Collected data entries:
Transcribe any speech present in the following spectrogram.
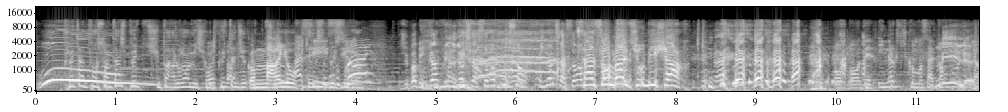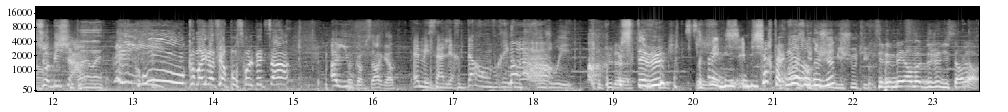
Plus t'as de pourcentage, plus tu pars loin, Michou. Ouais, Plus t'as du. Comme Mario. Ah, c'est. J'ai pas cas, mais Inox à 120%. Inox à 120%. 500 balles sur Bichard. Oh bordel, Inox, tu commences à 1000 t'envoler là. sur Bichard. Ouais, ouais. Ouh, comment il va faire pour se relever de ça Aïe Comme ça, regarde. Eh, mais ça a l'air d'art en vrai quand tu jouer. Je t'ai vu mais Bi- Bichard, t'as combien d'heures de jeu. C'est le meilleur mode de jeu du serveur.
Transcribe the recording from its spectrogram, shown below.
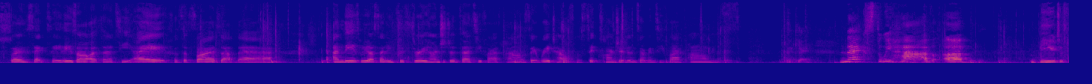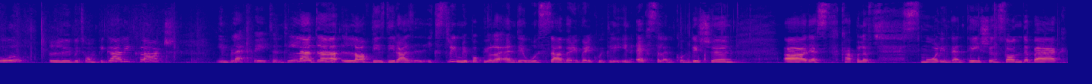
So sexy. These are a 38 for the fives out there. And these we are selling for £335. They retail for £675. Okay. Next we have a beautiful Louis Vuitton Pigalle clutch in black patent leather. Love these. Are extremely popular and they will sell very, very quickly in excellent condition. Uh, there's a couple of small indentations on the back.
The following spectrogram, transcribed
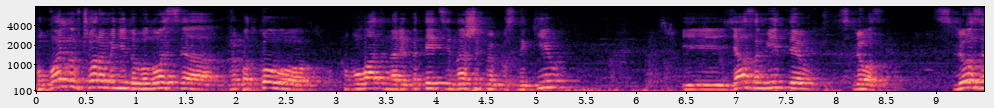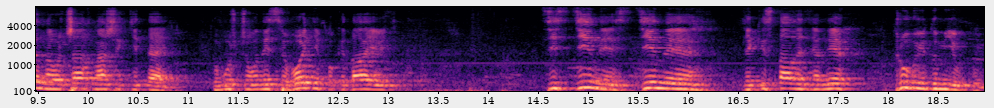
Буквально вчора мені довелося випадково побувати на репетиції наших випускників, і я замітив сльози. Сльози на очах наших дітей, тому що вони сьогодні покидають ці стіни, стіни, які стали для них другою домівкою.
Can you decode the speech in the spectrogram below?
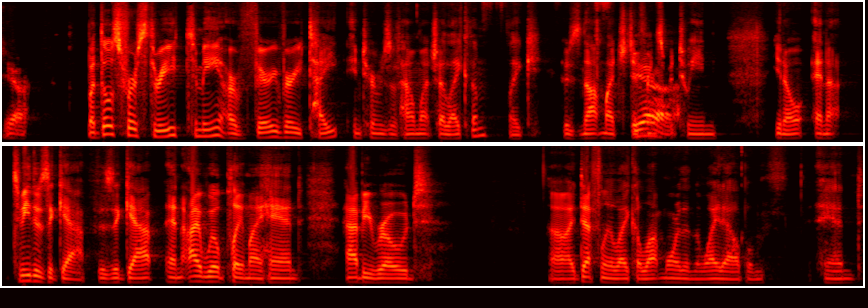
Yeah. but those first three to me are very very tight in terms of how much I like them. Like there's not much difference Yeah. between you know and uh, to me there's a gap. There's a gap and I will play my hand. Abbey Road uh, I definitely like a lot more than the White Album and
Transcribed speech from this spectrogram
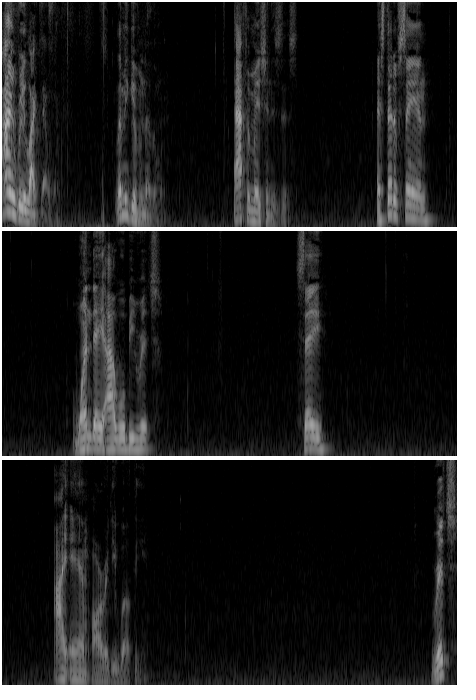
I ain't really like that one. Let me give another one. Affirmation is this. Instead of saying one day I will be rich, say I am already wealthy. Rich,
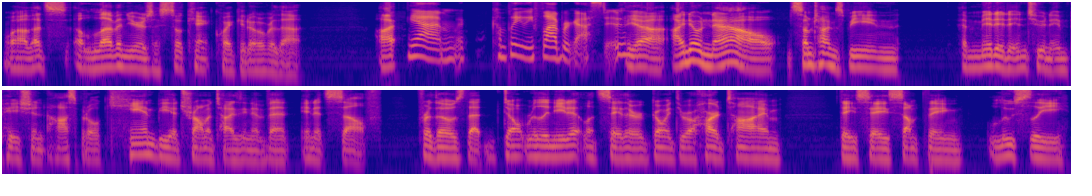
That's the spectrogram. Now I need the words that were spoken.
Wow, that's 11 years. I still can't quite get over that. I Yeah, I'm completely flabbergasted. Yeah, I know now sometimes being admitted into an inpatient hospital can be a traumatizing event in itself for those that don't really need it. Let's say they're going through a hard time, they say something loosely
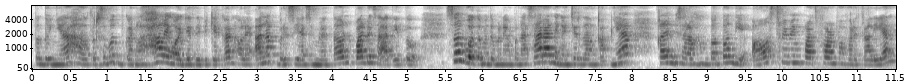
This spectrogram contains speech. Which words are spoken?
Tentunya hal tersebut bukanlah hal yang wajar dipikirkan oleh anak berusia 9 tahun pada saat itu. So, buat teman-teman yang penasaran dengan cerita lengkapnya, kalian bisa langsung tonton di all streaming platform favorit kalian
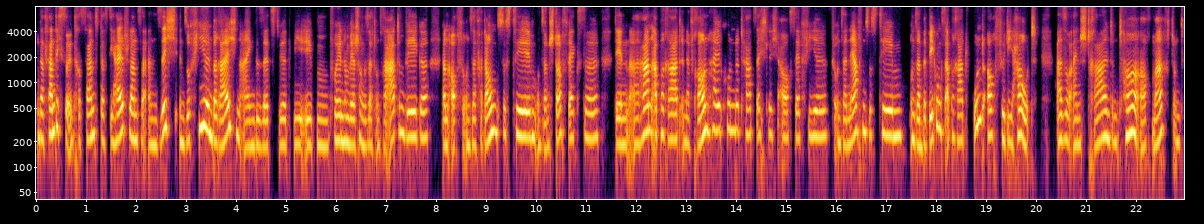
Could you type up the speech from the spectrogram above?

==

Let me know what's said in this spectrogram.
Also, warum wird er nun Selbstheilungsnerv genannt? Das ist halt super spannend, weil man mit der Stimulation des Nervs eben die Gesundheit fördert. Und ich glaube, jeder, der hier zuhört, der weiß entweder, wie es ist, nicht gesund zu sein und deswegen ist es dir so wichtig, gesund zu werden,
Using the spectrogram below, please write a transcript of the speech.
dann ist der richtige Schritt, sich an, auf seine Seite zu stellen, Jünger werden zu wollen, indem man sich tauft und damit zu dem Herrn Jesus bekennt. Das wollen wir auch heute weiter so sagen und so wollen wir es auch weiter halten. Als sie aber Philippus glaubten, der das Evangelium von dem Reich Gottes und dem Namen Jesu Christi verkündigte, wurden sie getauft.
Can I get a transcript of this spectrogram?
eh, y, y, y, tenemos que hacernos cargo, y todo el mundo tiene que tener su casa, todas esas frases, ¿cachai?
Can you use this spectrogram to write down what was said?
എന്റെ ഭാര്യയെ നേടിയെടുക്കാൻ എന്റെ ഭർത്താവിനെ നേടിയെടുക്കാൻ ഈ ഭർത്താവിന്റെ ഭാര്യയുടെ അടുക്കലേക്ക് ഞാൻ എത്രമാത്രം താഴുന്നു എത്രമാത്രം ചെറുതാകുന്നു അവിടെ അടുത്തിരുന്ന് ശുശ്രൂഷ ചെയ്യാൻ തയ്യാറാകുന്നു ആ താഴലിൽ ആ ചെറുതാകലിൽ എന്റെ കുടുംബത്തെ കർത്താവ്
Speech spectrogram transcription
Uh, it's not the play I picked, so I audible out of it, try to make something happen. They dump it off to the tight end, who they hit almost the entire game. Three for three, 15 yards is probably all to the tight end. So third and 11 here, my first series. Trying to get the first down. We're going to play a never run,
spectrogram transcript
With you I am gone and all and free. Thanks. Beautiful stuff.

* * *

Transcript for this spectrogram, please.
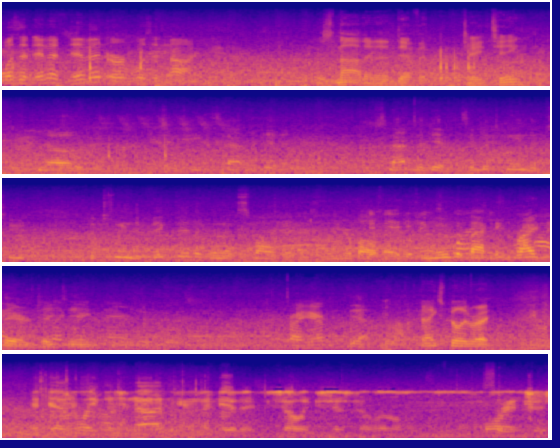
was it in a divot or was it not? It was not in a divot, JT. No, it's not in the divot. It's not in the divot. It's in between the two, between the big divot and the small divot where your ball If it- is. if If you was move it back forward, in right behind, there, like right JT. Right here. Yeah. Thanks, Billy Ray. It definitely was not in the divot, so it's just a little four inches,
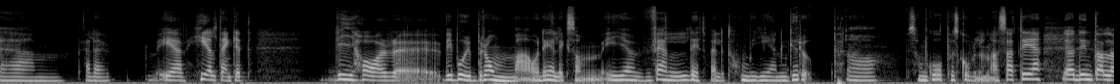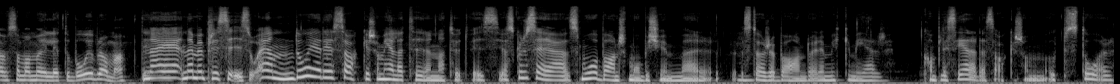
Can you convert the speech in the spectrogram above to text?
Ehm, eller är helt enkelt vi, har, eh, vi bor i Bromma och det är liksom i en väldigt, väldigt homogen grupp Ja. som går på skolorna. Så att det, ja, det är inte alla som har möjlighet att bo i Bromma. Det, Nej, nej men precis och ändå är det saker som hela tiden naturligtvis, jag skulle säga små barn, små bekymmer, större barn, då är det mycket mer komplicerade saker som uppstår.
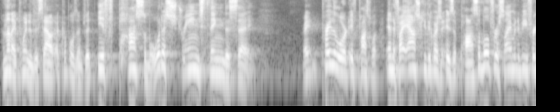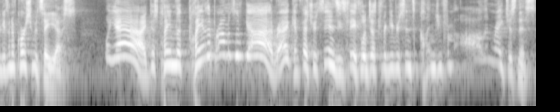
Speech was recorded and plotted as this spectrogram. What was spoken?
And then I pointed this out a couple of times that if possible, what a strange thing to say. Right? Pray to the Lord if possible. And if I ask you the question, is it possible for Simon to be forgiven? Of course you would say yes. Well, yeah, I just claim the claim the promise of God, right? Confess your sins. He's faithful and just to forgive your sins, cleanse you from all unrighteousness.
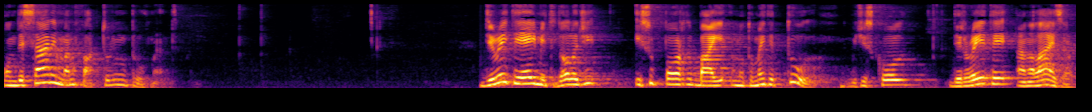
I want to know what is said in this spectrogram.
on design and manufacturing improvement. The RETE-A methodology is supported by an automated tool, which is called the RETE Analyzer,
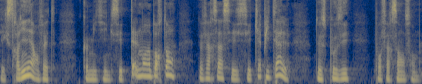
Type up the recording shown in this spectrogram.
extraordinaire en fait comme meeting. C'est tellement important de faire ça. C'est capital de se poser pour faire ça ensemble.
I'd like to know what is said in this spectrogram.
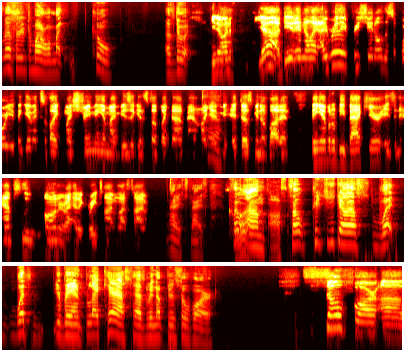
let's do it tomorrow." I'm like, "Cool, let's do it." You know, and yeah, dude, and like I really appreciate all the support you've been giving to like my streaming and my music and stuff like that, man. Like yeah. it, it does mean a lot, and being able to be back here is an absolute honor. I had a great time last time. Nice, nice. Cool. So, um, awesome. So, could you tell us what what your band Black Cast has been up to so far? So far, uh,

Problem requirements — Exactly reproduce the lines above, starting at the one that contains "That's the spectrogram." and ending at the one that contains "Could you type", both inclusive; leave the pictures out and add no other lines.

Response —
That's the spectrogram. Now I need the words that were spoken.
Wow, that's 11 years. I still can't quite get over that. I Yeah, I'm completely flabbergasted. Yeah, I know now sometimes being admitted into an inpatient hospital can be a traumatizing event in itself for those that don't really need it. Let's say they're going through a hard time, they say something loosely
This spectrogram contains speech. Which words are spoken?
Tentunya hal tersebut bukanlah hal yang wajar dipikirkan oleh anak berusia 9 tahun pada saat itu. So, buat teman-teman yang penasaran dengan cerita lengkapnya, kalian bisa langsung tonton di all streaming platform favorit kalian
Could you type up the speech from the spectrogram above?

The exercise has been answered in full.